Henry Templeton (1831-1914)
Information Compiled by LaDonna Gunn and Dave Hughes
Henry Templeton and his family arrived in Colorado City in July 1862 by wagon from Henry County, Illinois. He was unable, when he tried, to join the Union Army because he had physically ailments. So he and his wife decided to move far west - away from the Civil War largely fought in the east.
Since they did not have a home to live in, the Templetons lived with the William Baird family on their ranch (known later as Beaver Ranch) until the following spring. When the spring of 1863 arrived, the Templetons settled below the mouth of Shooks Run in what is now Colorado Springs.
That summer the Templetons had the first baby girl in El Paso County--Mary Harriet. During the winter of 1863, Henry Templeton operated a hotel in the northwest part of Colorado City. With increased Indian hostilities, town residents build a log stockade around the hotel and used it for a safe house for women and children.
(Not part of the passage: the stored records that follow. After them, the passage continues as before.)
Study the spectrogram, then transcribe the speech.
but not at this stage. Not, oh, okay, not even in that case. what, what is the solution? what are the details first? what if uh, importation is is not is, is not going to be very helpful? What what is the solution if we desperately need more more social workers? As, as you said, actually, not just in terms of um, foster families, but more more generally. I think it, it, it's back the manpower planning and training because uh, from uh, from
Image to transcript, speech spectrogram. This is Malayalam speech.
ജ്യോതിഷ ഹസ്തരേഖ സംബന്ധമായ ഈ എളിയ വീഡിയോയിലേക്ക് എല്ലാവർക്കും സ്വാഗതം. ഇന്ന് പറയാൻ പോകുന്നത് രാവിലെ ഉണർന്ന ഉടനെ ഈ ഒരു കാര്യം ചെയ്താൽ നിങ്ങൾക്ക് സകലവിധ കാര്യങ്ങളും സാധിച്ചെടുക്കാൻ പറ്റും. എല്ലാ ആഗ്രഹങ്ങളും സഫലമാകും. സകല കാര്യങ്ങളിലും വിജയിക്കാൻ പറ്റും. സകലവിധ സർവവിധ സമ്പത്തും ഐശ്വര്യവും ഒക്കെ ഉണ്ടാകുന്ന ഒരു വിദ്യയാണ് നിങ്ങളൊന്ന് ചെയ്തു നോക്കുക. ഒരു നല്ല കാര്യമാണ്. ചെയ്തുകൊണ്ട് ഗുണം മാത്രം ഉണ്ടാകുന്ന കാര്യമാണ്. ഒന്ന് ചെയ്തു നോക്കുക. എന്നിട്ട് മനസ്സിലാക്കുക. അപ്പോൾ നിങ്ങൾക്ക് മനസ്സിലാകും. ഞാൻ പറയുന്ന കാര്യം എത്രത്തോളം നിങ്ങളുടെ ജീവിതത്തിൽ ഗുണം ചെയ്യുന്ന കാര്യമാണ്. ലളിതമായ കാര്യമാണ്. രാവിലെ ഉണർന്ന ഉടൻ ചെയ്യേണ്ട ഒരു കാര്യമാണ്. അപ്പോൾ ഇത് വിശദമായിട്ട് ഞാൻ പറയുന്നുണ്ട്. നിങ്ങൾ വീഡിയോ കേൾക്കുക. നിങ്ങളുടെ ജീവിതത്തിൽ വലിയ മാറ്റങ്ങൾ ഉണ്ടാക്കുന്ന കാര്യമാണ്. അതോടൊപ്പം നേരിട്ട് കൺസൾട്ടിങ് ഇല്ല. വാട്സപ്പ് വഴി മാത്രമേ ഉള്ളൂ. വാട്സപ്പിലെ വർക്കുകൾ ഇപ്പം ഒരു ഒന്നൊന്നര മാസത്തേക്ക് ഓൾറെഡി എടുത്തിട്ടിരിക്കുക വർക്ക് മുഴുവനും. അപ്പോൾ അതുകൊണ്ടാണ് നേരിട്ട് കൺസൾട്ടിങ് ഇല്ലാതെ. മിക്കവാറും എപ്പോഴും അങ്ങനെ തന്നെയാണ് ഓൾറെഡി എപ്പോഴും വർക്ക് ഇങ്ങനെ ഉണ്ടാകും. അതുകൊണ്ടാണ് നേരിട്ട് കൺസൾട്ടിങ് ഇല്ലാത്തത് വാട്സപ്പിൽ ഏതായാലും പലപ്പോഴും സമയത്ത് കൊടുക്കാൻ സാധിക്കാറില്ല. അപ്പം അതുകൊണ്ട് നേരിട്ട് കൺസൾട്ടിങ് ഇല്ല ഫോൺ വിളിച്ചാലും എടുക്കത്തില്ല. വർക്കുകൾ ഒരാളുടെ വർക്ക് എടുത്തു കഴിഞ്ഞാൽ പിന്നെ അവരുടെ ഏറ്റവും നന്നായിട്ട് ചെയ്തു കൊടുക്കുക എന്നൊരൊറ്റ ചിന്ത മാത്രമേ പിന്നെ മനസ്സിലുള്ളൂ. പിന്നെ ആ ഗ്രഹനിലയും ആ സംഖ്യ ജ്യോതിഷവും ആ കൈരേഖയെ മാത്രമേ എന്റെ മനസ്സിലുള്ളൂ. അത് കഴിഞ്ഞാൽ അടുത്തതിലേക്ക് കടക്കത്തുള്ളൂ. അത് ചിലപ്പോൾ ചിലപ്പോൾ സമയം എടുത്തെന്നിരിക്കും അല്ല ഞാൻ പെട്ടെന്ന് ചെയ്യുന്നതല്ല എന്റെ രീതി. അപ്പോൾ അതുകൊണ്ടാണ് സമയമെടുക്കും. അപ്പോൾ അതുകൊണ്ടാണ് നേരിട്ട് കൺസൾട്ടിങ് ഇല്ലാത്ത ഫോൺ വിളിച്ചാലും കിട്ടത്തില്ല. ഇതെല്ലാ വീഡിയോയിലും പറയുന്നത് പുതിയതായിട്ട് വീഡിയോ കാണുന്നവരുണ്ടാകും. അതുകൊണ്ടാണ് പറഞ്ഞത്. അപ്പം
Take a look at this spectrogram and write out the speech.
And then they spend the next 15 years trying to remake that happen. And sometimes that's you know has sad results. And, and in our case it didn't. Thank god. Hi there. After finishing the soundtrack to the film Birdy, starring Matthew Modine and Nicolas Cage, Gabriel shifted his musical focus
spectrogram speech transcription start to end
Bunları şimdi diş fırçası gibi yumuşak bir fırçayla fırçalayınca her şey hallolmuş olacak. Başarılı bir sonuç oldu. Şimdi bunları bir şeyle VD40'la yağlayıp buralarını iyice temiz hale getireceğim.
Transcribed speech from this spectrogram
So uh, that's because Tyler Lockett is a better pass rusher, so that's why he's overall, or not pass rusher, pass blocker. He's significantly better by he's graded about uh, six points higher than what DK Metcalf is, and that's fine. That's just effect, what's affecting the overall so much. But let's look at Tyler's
Although the exact date is not known, in the mid-1860s (possibly 1864), Henry Templeton and his partner, Mr. White, established the region's second flour mill, naming the mill the "Hawkeye Mill." Templeton and several men had gone "east" to purchase the necessary equipment for the flour mill. The men bought a combine reaper and mower, a 10-horse power threshing machine, and used a string of horses for power. Upon their return, Templeton and the men then built a ditch off Fountain Creek to supply water to the new mill. Their business venture eventually failed.
Because of Colorado City's decline in population during the 1860s, many settlers who remained in the area speculated in town lots which were recorded on the Fosdick Plat. Having invested in many lots, some of which Henry could buy for $1.00 Henry Templeton later was able to sell them in the mid 1880s when the Midland Railroad constructed its offices and rails in 1886 and 1887. Templeton then invested his proceeds and, for $15,000 built the 3 story brick "Templeton Block" in 1891 on the present-day corner of Colorado Avenue and 25th Street, opposite its twin looking Waycott Opera House building on the east side of what was '5th' street then. He also built a home on the corner of Pikes Peak Avenue and 25th Street for his sickly wife. She died before it was completed, but he was surrounded by his family, all of whom lived close by, for the rest of his life. He died in 1914.
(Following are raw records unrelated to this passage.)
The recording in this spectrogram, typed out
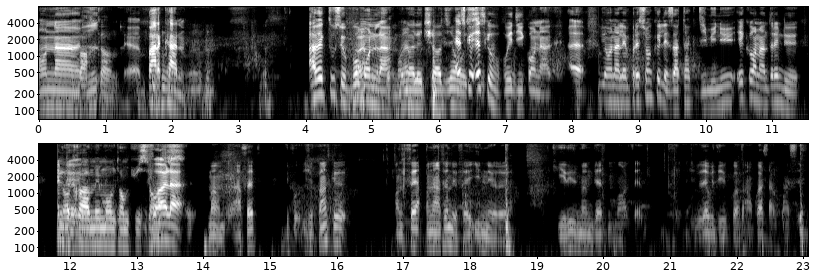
On a Barkhane. euh, Barkhane. Avec tout ce beau Ouais, monde-là, On a les Tchadiens est-ce que, est-ce que vous pouvez dire qu'on a, euh, on a l'impression que les attaques diminuent et qu'on est en train de, Notre de- armée monte en puissance. voilà, Bon, en fait, il faut, je pense que on, fait, on est en train de faire une erreur qui risque même d'être mortelle. Je voulais vous dire quoi, en quoi ça consiste.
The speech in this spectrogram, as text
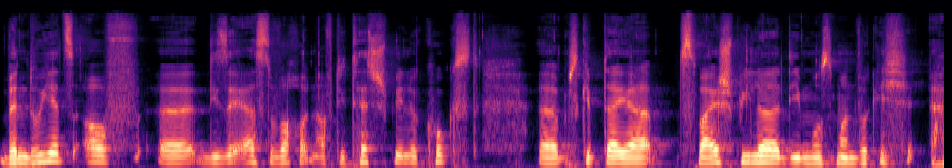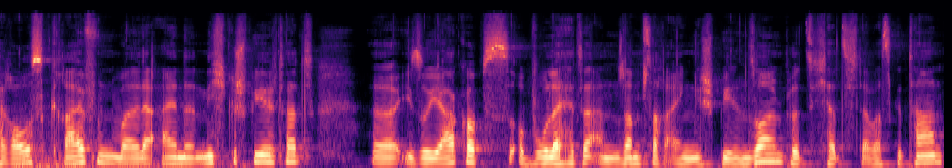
wenn du jetzt auf äh, diese erste Woche und auf die Testspiele guckst, äh, es gibt da ja zwei Spieler, die muss man wirklich herausgreifen, weil der eine nicht gespielt hat. Äh, Iso Jakobs, obwohl er hätte am Samstag eigentlich spielen sollen, plötzlich hat sich da was getan.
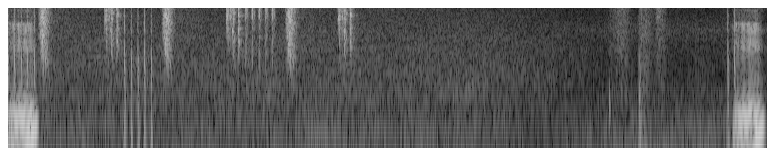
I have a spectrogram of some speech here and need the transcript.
ん？ん？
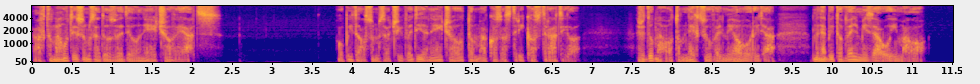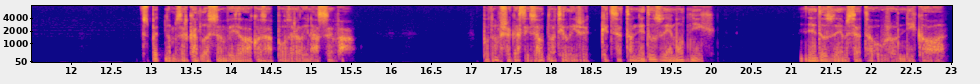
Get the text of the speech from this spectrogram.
A v tom aute som sa dozvedel niečo viac. Opýtal som sa, či vedia niečo o tom, ako sa strýko stratil. Že doma o tom nechcú veľmi hovoriť a mňa by to veľmi zaujímalo. V spätnom zrkadle som videl, ako sa pozreli na seba. Potom však asi zhodnotili, že keď sa to nedozviem od nich, nedozviem sa to už od nikoho.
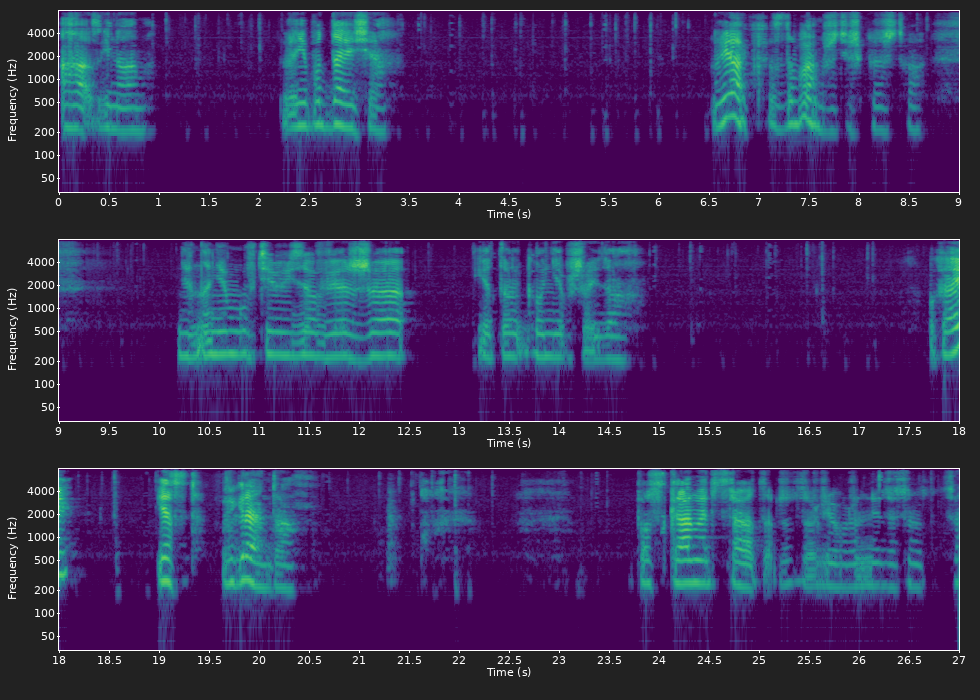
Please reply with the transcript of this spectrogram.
Aha, zginąłem. Dobra, nie poddaję się. No jak? Zdobyłam przecież kryształ. Nie, no nie mówcie widzowie, że ja tego nie przejdę. Okej? Jest. Wygrałem to. Poskamać strata. To obronnie co?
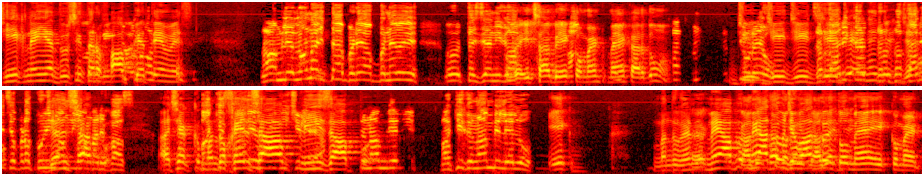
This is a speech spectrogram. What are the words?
ठीक नहीं है दूसरी तरफ़ आप कहते हैं वैसे। नाम ले लो ना इतना बड़े आप बने हुए साहब एक कमेंट मैं कर दूँ? जी जी जी जी से बड़ा कोई नाम हमारे पास। अच्छा मंदोखेल साहब प्लीज़ आप नाम ले बाकी का नाम भी ले लो। एक मंदोखेल मैं आप मैं आता हूँ जवाब तो मैं एक कमेंट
Both the 'Templeton Block' building at todays 2502 West Colorado, and that home still stand.
Henry's entire family were involved in the Methodist Churches of Colorado City and he was a generous doner. In fact Henry Templeton was often called the 'Father of Methodism of Colorado City'
Henry had built a smaller, narrow building, between his home and the Templeton Block and rented it out. It became one of the earliest Mortuaries in Colorado City. At times, when the staff was unable to do it, Henry delivered services to the bereaved families in a small room in that building, before their loved ones were taken to the cemetery to be buried.